At Newport 1955-1975
All but a handful of Miles Davis boxed sets focus on a specific time period, concentrating on a particular album (e.g. The Complete Jack Johnson Sessions), series of gigs (e.g. The Complete Live at the Plugged Nickel 1965) or specific collaboration/group (e.g. John Coltrane, Gil Evans, second great quintet).
Columbia’s fourth entry in its “Bootleg Series,” another 4-disc collection, has perhaps the flimsiest concept to tie its music together, culling performances from the Newport Jazz Festival in Rhode Island and other locations (Germany, Switzerland, NYC) under the “Newport” banner spanning 20 years.
This writer calls it a flimsy concept, because Davis changed his style so frequently and so violently that At Newport 1955-1975 lacks cohesion. But look at it from a different perspective, and it’s a blessing—one couldn’t find a better set to showcase Davis’ radically diverse approaches.
First, the caveats; sticklers will moan about the somewhat misleading “bootleg” designation and the previously released material, including the entirety of At Newport 1958 and three tracks released just four years ago on Bitches Brew Live. Still, the amount of unreleased material merits its purchase, particularly for fans of the “Electric Miles” fusion phase starting in 1969.
The first set from 1955 is an ad hoc jam session with Percy Heath and Connie Kay of the Modern Jazz Quartet, Gerry Mulligan, Zoot Sims and Thelonious Monk, notably tackling Monk’s “’Round Midnight” with restraint; the third Monk tune on the first disc is “Straight, No Chaser” performed with breathtaking ease by Davis’ 1958 immortal sextet that would later record Kind of Blue.
The second disc captures Davis’ second great quintet in 1966 and 1967, blasting through speedy, reinvented renditions of “All Blues” and “So What” pushed by Tony Williams’ kinetic drumming.
For this writer, the collection’s highlight is the blistering 1973 set featuring the core “Dark Magus” group with brain-melting guitarists Pete Cosey and Reggie Lucas, starting with “Turnaroundphrase,” which fans will recognize as the theme that begins “Moja” on Dark Magus and “Zimbabwe” on Pangaea.
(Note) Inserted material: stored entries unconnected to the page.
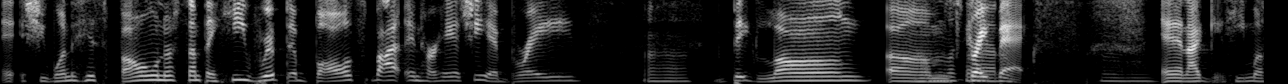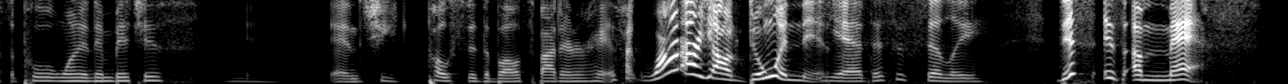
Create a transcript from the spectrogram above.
eh, she wanted his phone or something. He ripped a bald spot in her head. She had braids Uh-huh. big long um straight backs. And i get he must have pulled one of them bitches. And she posted the bald spot in her head it's like why are y'all doing this Yeah, this is silly. this is a mess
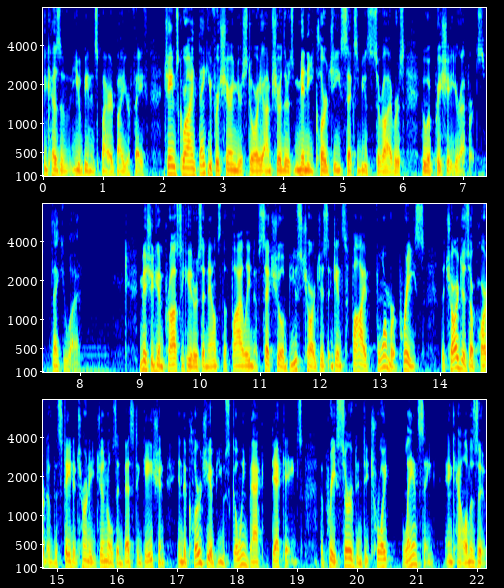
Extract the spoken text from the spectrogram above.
because of you being inspired by your faith. James Grein, thank you for sharing your story. I'm sure there's many clergy sex abuse survivors who appreciate your efforts. Thank you, Wyatt. Michigan prosecutors announced the filing of sexual abuse charges against five former priests. The charges are part of the state attorney general's investigation into clergy abuse going back decades. The priests served in Detroit, Lansing, and Kalamazoo.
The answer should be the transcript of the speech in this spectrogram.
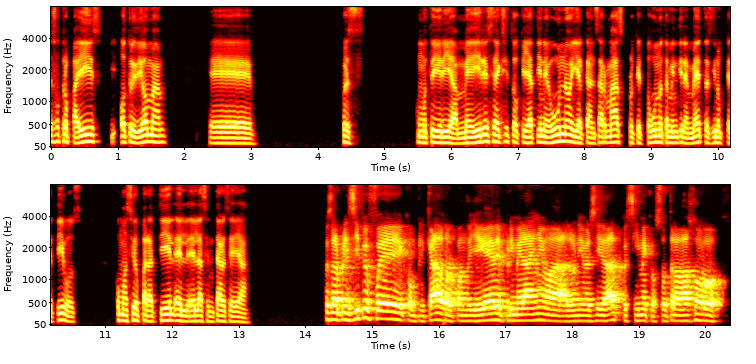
Es otro país, otro idioma. Eh, pues, como te diría, medir ese éxito que ya tiene uno y alcanzar más, porque todo uno también tiene metas y objetivos. ¿Cómo ha sido para ti el, el, asentarse allá? Pues al principio fue complicado. Cuando llegué de primer año a la universidad, pues sí me costó trabajo,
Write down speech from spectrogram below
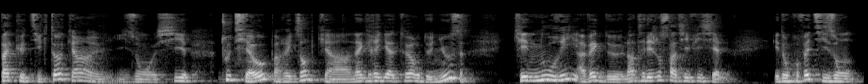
pas que TikTok, hein, ils ont aussi Toutiao par exemple, qui est un agrégateur de news qui est nourri avec de l'intelligence artificielle. Et donc en fait ils ont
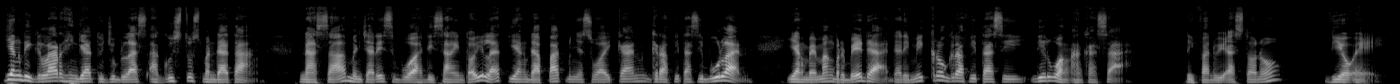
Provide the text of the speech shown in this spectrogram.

This is intense, Cthulhu-sized, zombie-raising music that hasn’t lost any power over 40-plus years.
Finally, the fourth disc includes an entire 1971 set, and although this era is already well documented (with Keith Jarrett and Gary Bartz), the difference here is that drummer Ndugu Leon Chancler replaces Jack DeJohnette, applying his own dynamics and shading to the proceedings.
When it comes to the pre-’80s career of Miles Davis, the word “essential” has almost no meaning, since the vast majority of his recorded material is of such a high quality; as with other entries in the “Bootleg Series,” proceed with confidence.
The Cambridge, England six-piece group Model Village, in their words, has a “quest to unite all forms of pop music” and does so with a multitude of subtle influences and a few stylistic nods, without getting mired in nostalgia.
The new EP, Burger Party, available as a cassette or digital download from POST/POP Records, follows the charming and satisfying 2014 album You Chose These Woes with a few salient changes; there are fewer folky touches (“folky” being this writer’s shorthand for “using small strummed acoustic instruments”) and after the departure of singer Rachel Dunfield, new vocalist Lily Somerville joins the fold, supplying her clear voice free from affectations.
As if offering a sort of challenge for the listeners, the group states its musical tips-of-the-hat on Burger Party—Tracy Chapman, The Band, The Make-Up and The Housemartins—to let them figure out what came from where, if they are to be believed.
Burger Party opens with the utterly irresistible “Back Together,” making a beeline to the listener’s pleasure center and gradually adding instruments and flourishes methodically, maintaining a pop structure while fleshing out its vision. The bass line and tambourine offer ’60s Motown-esque soul-pop cues, but there’s a gritty electric guitar strum informed by garage rock.
The unabashed “ba”s and “da”s with boy/girl vocals and a perfectly timed keyboard, entering during the second verse, seal the deal. If you can imagine enjoying Acid House Kings crossed with Belle and Sebastian’s “Dirty Dream Number Two,” then this will hit the spot.
“Red Chair” is more reserved, offering a gentle stroll and smooth harmonizing; its slowburn with a hint of roots rock just stops short of letting go and rocking out, and for those keeping track, this is the group’s wink to The Band. Or maybe it’s also heard on the final track, “Don’t,” with an easygoing ramble with dusty boots and a warm spirit.
This writer favors the pure pop moment of “Back Together” over its companions, making Burger Party a short but sweet teaser for another full-length.